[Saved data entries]
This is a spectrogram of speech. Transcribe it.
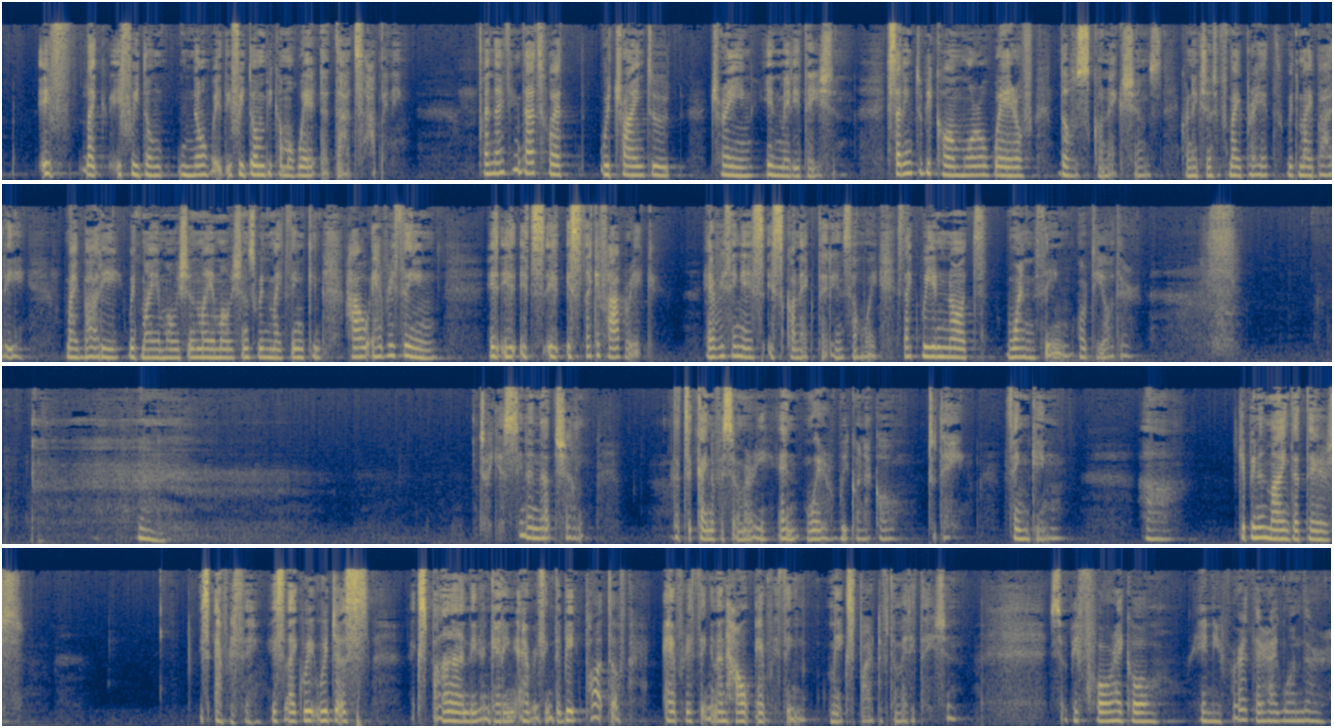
if, like, if we don't know it, if we don't become aware that that's happening. And I think that's what we're trying to train in meditation starting to become more aware of those connections, connections with my breath, with my body, my body with my emotions, my emotions with my thinking, how everything, it, it, it's, it, it's like a fabric. Everything is, is connected in some way. It's like we're not one thing or the other. Hmm. So I guess in a nutshell, that's a kind of a summary and where we're gonna go today. Thinking, uh, keeping in mind that there's it's everything. It's like we we just expanding and getting everything, the big pot of everything, and how everything makes part of the meditation. So before I go any further, I wonder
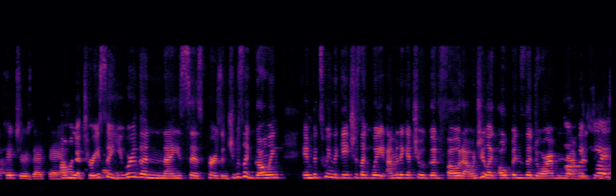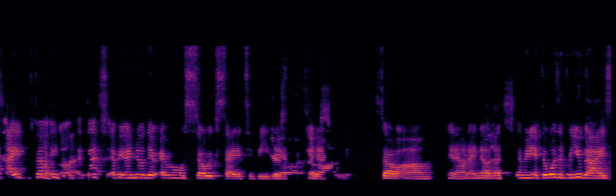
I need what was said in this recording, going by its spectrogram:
of pictures that day. Oh my God, Teresa, you were the nicest person. She was like going in between the gate. She's like, wait, I'm going to get you a good photo. And she like opens the door. I've Well, never because seen. I felt, you know, that that's every. I know that everyone was so excited to be You're there. so you know. So, um, you know, and I know that's. I mean, if it wasn't for you guys,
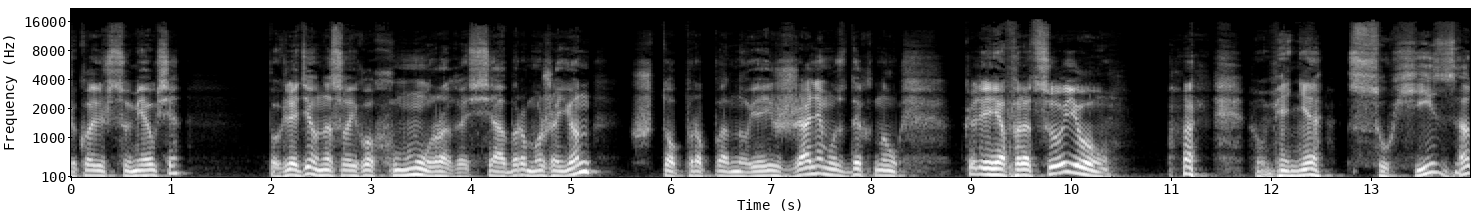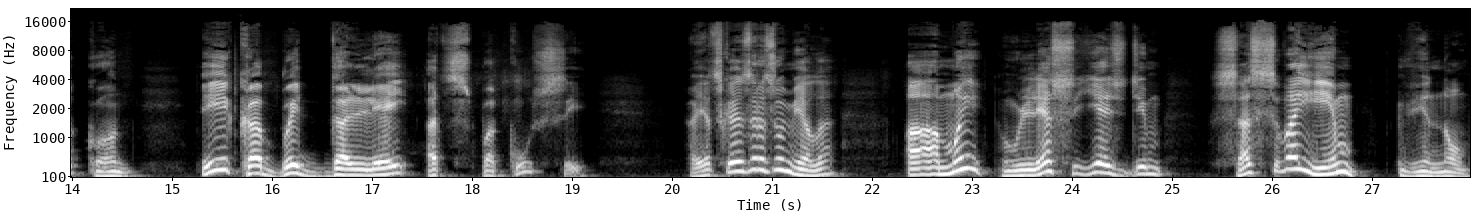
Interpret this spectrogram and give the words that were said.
шыкович сумеўся паглядзеў на свайго хмурага сябра можа ён што прапануе і жалем уздыхнуў калі я працую у мяне сухі закон. І каб быць далей ад спакусы Аяцкая зразумела а мы у лес ездзім со сваім віном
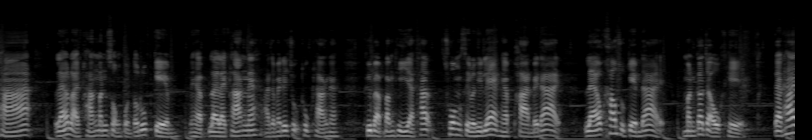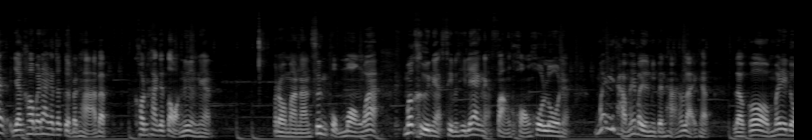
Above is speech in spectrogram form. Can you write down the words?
ช้า แล้วหลายครั้งมันส่งผลต่อรูปเกมนะครับหลาย ๆ ครั้งนะอาจจะไม่ได้ทุกครั้งนะคือแบบบางทีอะถ้าช่วง 10 นาทีแรกนะครับผ่านไปได้ แล้วเข้าสู่เกมได้ มันก็จะโอเค แต่ถ้ายังเข้าไม่ได้ก็จะเกิดปัญหาแบบค่อนข้างจะต่อเนื่องเนี่ยประมาณนั้นซึ่งผมมองว่า เมื่อคืนเนี่ยสินาทีแรกเนี่ยฝั่งของโคโลเนี่ยไม่ได้ทำให้ไบเยร์นมีปัญหาเท่าไหร่ครับ แล้วก็ไม่ได้โด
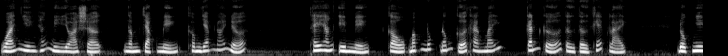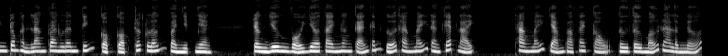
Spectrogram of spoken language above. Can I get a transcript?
Quả nhiên hắn bị dọa sợ, ngậm chặt miệng, không dám nói nữa. Thấy hắn im miệng, cậu bấm nút đóng cửa thang máy, Cánh cửa từ từ khép lại. Đột nhiên trong hành lang vang lên tiếng cộp cộp rất lớn và nhịp nhàng. Trần Dương vội giơ tay ngăn cản cánh cửa thang máy đang khép lại. Thang máy chạm vào tay cậu từ từ mở ra lần nữa.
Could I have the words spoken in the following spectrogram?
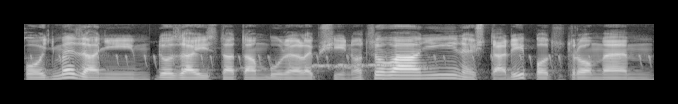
pojďme za ním. Dozajista tam bude lepší nocování než tady pod stromem.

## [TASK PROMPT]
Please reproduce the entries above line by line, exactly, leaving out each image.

## [WRITTEN ANSWER]
This is a spectrogram of speech. Transcribe it.
if, like, if we don't know it, if we don't become aware that that's happening. And I think that's what we're trying to train in meditation starting to become more aware of those connections, connections with my breath, with my body, my body with my emotions, my emotions with my thinking, how everything, it, it, it's, it, it's like a fabric. Everything is, is connected in some way. It's like we're not one thing or the other. Hmm. So I guess in a nutshell, that's a kind of a summary and where we're gonna go today. Thinking, uh, keeping in mind that there's it's everything. It's like we we just expanding and getting everything, the big pot of everything, and how everything makes part of the meditation. So before I go any further, I wonder
I need what was said in this recording, going by its spectrogram:
of pictures that day. Oh my God, Teresa, you were the nicest person. She was like going in between the gate. She's like, wait, I'm going to get you a good photo. And she like opens the door. I've Well, never because seen. I felt, you know, that that's every. I know that everyone was so excited to be You're there. so you know. So, um, you know, and I know that's. I mean, if it wasn't for you guys,
Interpret this spectrogram and give the words that were said.
шыкович сумеўся паглядзеў на свайго хмурага сябра можа ён што прапануе і жалем уздыхнуў калі я працую у мяне сухі закон. І каб быць далей ад спакусы Аяцкая зразумела а мы у лес ездзім со сваім віном
Above is speech in spectrogram form. Can you write down the words?
ช้า แล้วหลายครั้งมันส่งผลต่อรูปเกมนะครับหลาย ๆ ครั้งนะอาจจะไม่ได้ทุกครั้งนะคือแบบบางทีอะถ้าช่วง 10 นาทีแรกนะครับผ่านไปได้ แล้วเข้าสู่เกมได้ มันก็จะโอเค แต่ถ้ายังเข้าไม่ได้ก็จะเกิดปัญหาแบบค่อนข้างจะต่อเนื่องเนี่ยประมาณนั้นซึ่งผมมองว่า เมื่อคืนเนี่ยสินาทีแรกเนี่ยฝั่งของโคโลเนี่ยไม่ได้ทำให้ไบเยร์นมีปัญหาเท่าไหร่ครับ แล้วก็ไม่ได้โด
Spectrogram of spoken language above. Can I get a transcript?
Quả nhiên hắn bị dọa sợ, ngậm chặt miệng, không dám nói nữa. Thấy hắn im miệng, cậu bấm nút đóng cửa thang máy, Cánh cửa từ từ khép lại. Đột nhiên trong hành lang vang lên tiếng cộp cộp rất lớn và nhịp nhàng. Trần Dương vội giơ tay ngăn cản cánh cửa thang máy đang khép lại. Thang máy chạm vào tay cậu từ từ mở ra lần nữa.
Could I have the words spoken in the following spectrogram?
pojďme za ním. Dozajista tam bude lepší nocování než tady pod stromem.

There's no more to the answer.